:: Brief ::
The entries are to be output word for word, with the pictures omitted.

:: Records for the task ::
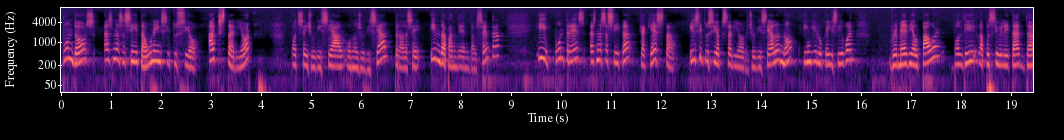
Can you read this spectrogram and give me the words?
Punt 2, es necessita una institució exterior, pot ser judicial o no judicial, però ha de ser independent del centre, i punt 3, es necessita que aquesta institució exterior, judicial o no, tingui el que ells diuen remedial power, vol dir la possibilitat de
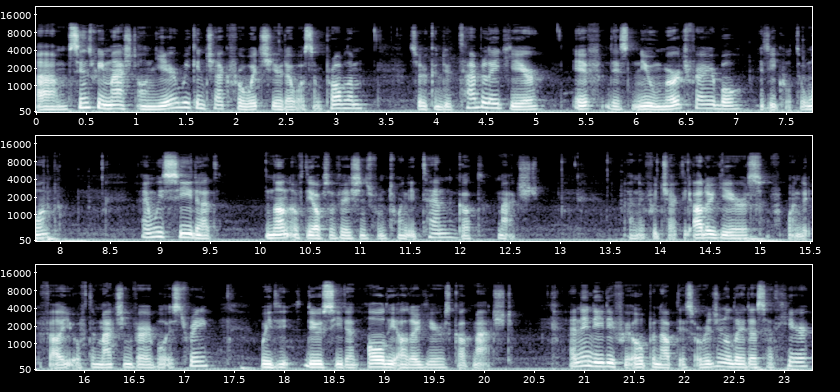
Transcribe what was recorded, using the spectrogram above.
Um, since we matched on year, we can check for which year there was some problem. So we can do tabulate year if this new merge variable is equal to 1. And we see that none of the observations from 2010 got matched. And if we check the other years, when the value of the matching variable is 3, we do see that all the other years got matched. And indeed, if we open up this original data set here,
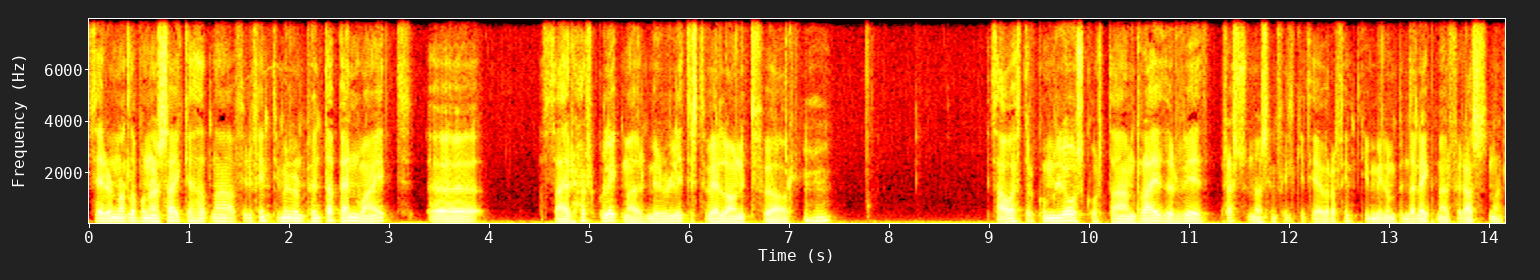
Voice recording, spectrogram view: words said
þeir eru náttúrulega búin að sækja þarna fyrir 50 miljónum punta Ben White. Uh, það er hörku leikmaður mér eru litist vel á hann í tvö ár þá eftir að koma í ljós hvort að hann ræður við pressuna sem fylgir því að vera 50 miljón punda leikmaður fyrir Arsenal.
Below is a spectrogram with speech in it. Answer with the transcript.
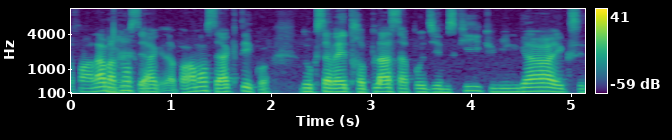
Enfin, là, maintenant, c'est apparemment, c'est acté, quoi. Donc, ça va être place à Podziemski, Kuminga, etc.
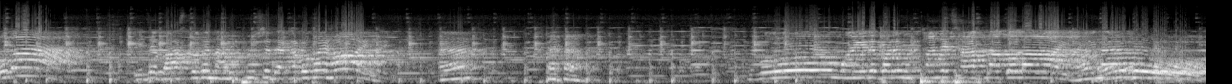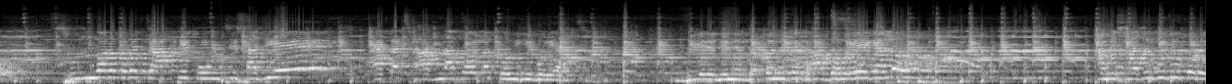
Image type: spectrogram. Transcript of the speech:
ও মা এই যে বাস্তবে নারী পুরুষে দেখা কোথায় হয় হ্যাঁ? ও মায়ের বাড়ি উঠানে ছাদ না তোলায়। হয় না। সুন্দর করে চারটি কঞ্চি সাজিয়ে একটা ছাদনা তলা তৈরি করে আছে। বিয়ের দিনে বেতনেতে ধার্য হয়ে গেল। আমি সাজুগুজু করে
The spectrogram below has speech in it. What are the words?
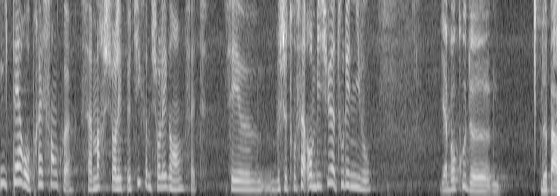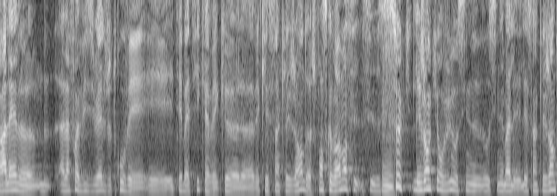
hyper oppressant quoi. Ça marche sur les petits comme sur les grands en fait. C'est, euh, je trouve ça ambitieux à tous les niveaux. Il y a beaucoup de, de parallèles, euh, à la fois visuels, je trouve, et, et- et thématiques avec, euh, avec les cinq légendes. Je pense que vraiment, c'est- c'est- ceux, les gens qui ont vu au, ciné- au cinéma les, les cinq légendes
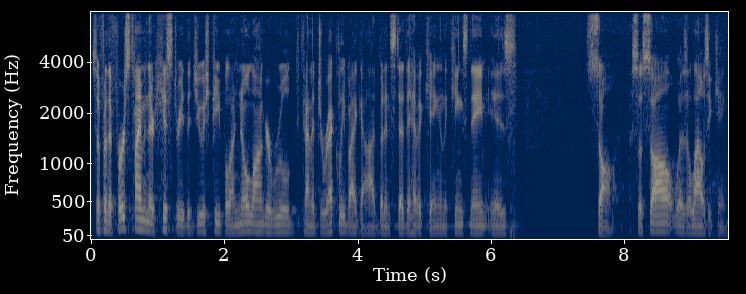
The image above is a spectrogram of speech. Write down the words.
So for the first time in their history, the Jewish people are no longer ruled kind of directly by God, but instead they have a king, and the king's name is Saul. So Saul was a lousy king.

:: Answer to the exercise ::
Can you read this spectrogram and give me the words?
Punt 2, es necessita una institució exterior, pot ser judicial o no judicial, però ha de ser independent del centre, i punt 3, es necessita que aquesta institució exterior, judicial o no, tingui el que ells diuen remedial power, vol dir la possibilitat de
Transcribe what was recorded, using the spectrogram above.
Um, since we matched on year, we can check for which year there was some problem. So we can do tabulate year if this new merge variable is equal to 1. And we see that none of the observations from 2010 got matched. And if we check the other years, when the value of the matching variable is 3, we do see that all the other years got matched. And indeed, if we open up this original data set here,
Voice recording, spectrogram view: words said
þeir eru náttúrulega búin að sækja þarna fyrir 50 miljónum punta Ben White. Uh, það er hörku leikmaður mér eru litist vel á hann í tvö ár þá eftir að koma í ljós hvort að hann ræður við pressuna sem fylgir því að vera 50 miljón punda leikmaður fyrir Arsenal.
Below is a spectrogram with speech in it. Answer with the transcript.
Enfin, là, maintenant, c'est apparemment, c'est acté, quoi. Donc, ça va être place à Podziemski, Kuminga, etc.
Image type: spectrogram. Transcript of the speech:
ও মা এই যে বাস্তবে নারী পুরুষে দেখা কোথায় হয় হ্যাঁ? ও মায়ের বাড়ি উঠানে ছাদ না তোলায়। হয় না। সুন্দর করে চারটি কঞ্চি সাজিয়ে একটা ছাদনা তলা তৈরি করে আছে। বিয়ের দিনে বেতনেতে ধার্য হয়ে গেল। আমি সাজুগুজু করে
The spectrogram below has speech in it. What are the words?
hyper oppressant quoi. Ça marche sur les petits comme sur les grands en fait. C'est, euh, je trouve ça ambitieux à tous les niveaux. Il y a beaucoup de, de parallèles, euh, à la fois visuels, je trouve, et, et- et thématiques avec, euh, avec les cinq légendes. Je pense que vraiment, c'est- c'est- ceux, les gens qui ont vu au, ciné- au cinéma les, les cinq légendes
The image above is a spectrogram of speech. Write down the words.
So for the first time in their history, the Jewish people are no longer ruled kind of directly by God, but instead they have a king, and the king's name is Saul. So Saul was a lousy king.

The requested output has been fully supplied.